From Latin Minerva, from Etruscan, originally from Proto-Indo-European *men-es-wah₂, extended from the stem *men-s- (mind) (Sanskrit [script?] (manas)[Devanagari?], compare manas-vin- (full of mind or sense)), ultimately from the Proto-Indo-European *men- (to think).

Pronunciation[edit]

Proper noun[edit]

Minerva

  1. (Roman mythology) The goddess of wisdom, especially strategic warfare, and the arts, especially crafts and in particular weaving.
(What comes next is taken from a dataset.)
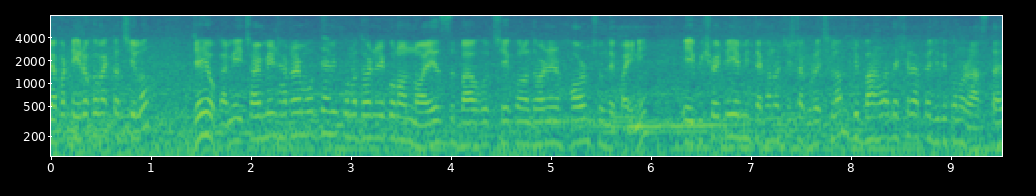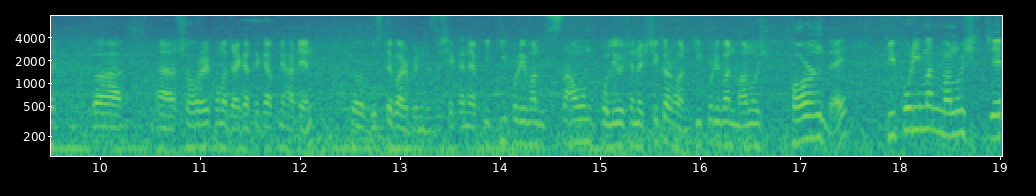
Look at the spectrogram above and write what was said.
ব্যাপারটা এরকম একটা ছিল। যাই হোক, আমি ছয় মিনিট হাঁটার মধ্যে আমি কোনো ধরনের কোনো নয়েজ বা হচ্ছে কোনো ধরনের হর্ন শুনতে পাইনি। এই বিষয়টাই আমি দেখানোর চেষ্টা করেছিলাম যে বাংলাদেশের আপনি যদি কোনো রাস্তায় বা শহরের কোনো জায়গা থেকে আপনি হাঁটেন, তো বুঝতে পারবেন যে সেখানে আপনি কী পরিমাণ সাউন্ড পলিউশনের শিকার হন, কী পরিমাণ মানুষ হর্ন দেয় কী পরিমাণ মানুষ যে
She is the Roman counterpart of Athena.

Coordinate terms[edit]

Translations[edit]

Anagrams[edit]


Latin[edit]

Etymology[edit]

From Etruscan, originally from Proto-Indo-European *men-es-wah₂, extended from the stem *men-s- (mind) (Sanskrit [script?] (manas)[Devanagari?], compare manas-vin- (full of mind or sense)), ultimately from the Proto-Indo-European *men- (to think).

Pronunciation[edit]

Proper noun[edit]

Minerva f (genitive Minervae); first declension

  1. Minerva, goddess of wisdom

Inflection[edit]

First declension.

Number Singular Plural
nominative Minerva Minervae
genitive Minervae Minervārum
dative Minervae Minervīs
accusative Minervam Minervās
ablative Minervā Minervīs
vocative Minerva Minervae

Descendants[edit]


Portuguese[edit]

Proper noun[edit]

Minerva f

  1. Minerva

See also[edit]